Assignment: Wherever the string "from" shows up in the records below, return that line.

### Data shown ###

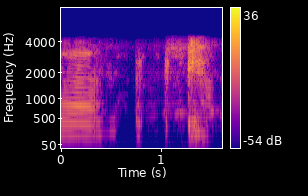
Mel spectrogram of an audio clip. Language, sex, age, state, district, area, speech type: Bengali, female, 30-45, West Bengal, Bankura, urban, conversation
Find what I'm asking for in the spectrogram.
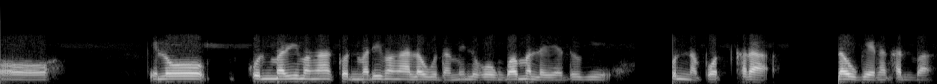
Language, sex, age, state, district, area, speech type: Manipuri, male, 45-60, Manipur, Imphal East, rural, conversation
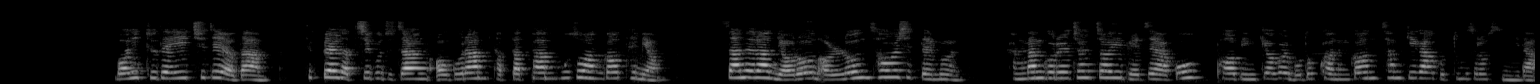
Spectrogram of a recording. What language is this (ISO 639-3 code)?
kor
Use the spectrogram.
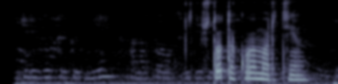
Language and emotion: Russian, neutral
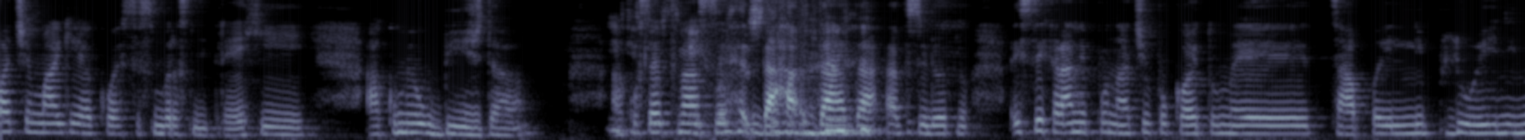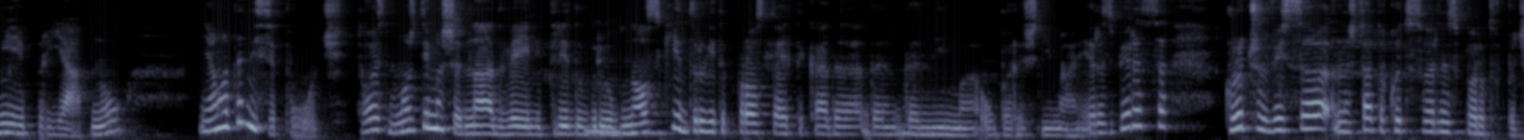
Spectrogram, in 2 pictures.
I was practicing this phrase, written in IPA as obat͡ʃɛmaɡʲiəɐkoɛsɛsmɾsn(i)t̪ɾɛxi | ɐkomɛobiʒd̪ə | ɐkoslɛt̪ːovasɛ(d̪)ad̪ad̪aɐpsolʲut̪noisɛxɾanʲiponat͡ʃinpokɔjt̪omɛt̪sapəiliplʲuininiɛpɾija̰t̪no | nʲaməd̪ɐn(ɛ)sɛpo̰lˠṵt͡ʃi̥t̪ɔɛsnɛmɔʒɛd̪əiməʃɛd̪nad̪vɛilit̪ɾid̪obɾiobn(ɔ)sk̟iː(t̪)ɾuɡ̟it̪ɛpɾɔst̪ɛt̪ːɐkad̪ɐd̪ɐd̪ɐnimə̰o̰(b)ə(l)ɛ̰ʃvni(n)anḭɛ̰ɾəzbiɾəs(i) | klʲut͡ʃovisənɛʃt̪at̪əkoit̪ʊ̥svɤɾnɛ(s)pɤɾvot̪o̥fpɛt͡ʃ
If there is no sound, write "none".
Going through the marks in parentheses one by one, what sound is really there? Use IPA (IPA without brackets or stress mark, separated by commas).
i, d̪, i, ɔ, d̪, b, ɾ, m, ɛ, s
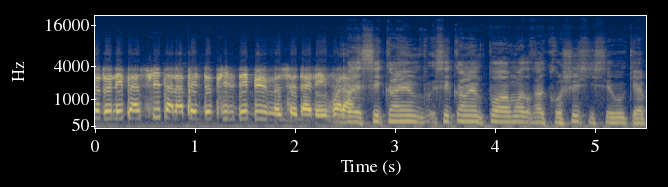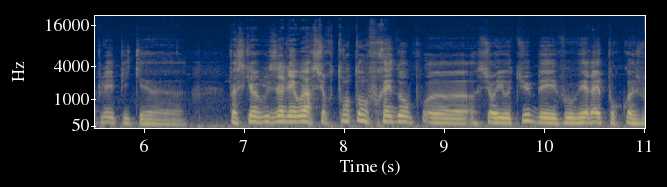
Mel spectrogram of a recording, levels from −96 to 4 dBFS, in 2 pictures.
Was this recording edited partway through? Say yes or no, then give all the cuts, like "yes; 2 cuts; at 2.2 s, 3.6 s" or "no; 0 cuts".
yes; 1 cut; at 2.2 s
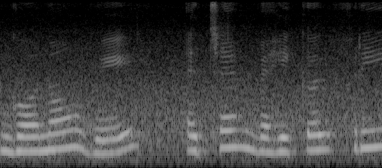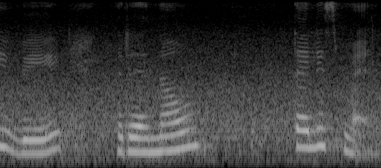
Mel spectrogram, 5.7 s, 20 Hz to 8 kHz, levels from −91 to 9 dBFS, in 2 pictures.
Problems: constant background noise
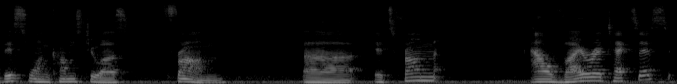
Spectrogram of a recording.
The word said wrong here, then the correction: Alvord: Is that Alvord, Texas? Am I saying this right? – Yeah, it's North Texas town. Alvord, yeah, AF.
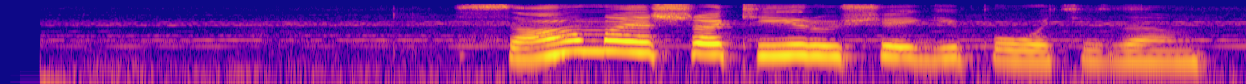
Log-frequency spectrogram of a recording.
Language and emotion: Russian, neutral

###

Solved exercise:
Mel spectrogram of a recording, levels from −96 to 4 dBFS, in 2 pictures.
Mel spectrogram, 5.7 s, 20 Hz to 8 kHz, levels from −91 to 9 dBFS, in 2 pictures.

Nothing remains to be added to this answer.